__Record excerpts__.

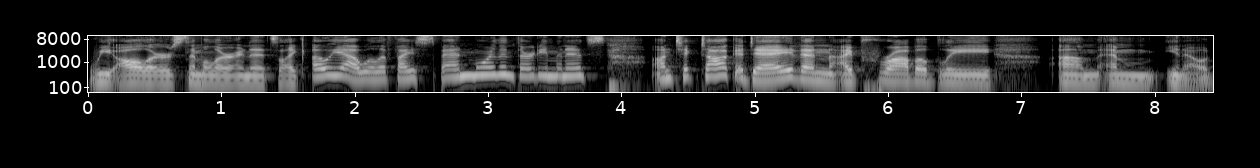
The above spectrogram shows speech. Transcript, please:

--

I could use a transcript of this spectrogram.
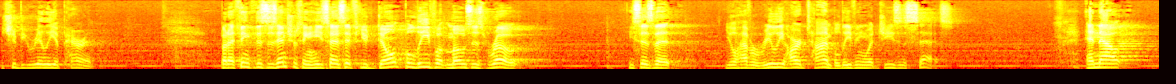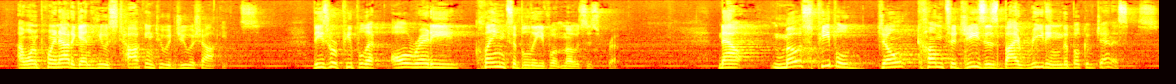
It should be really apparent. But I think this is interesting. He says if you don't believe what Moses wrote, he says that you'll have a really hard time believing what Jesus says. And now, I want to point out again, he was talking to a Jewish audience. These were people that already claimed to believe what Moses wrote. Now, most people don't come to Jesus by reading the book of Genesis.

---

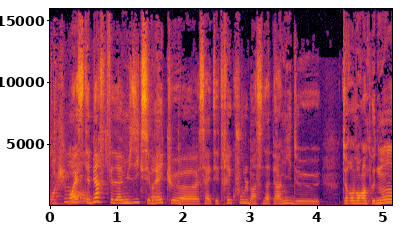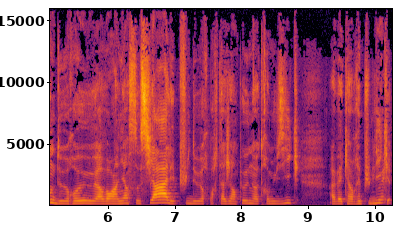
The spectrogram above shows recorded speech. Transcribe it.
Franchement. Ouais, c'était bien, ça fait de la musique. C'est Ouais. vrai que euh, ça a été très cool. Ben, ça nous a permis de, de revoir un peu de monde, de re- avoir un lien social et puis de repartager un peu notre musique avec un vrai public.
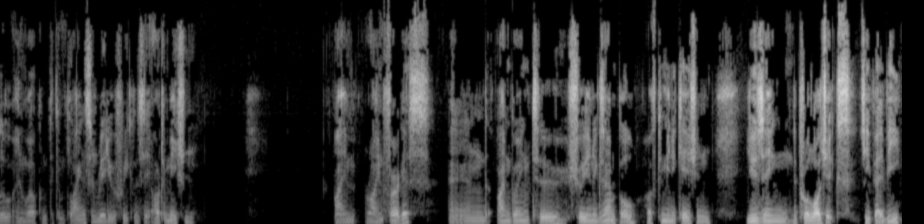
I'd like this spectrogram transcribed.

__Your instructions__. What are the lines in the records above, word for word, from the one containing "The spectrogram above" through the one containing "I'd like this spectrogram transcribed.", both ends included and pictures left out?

__Answer__.
The spectrogram above shows recorded speech. Transcribe it.
Franchement. Ouais, c'était bien, ça fait de la musique. C'est Ouais. vrai que euh, ça a été très cool. Ben, ça nous a permis de, de revoir un peu de monde, de re- avoir un lien social et puis de repartager un peu notre musique avec un vrai public.
I'd like this spectrogram transcribed.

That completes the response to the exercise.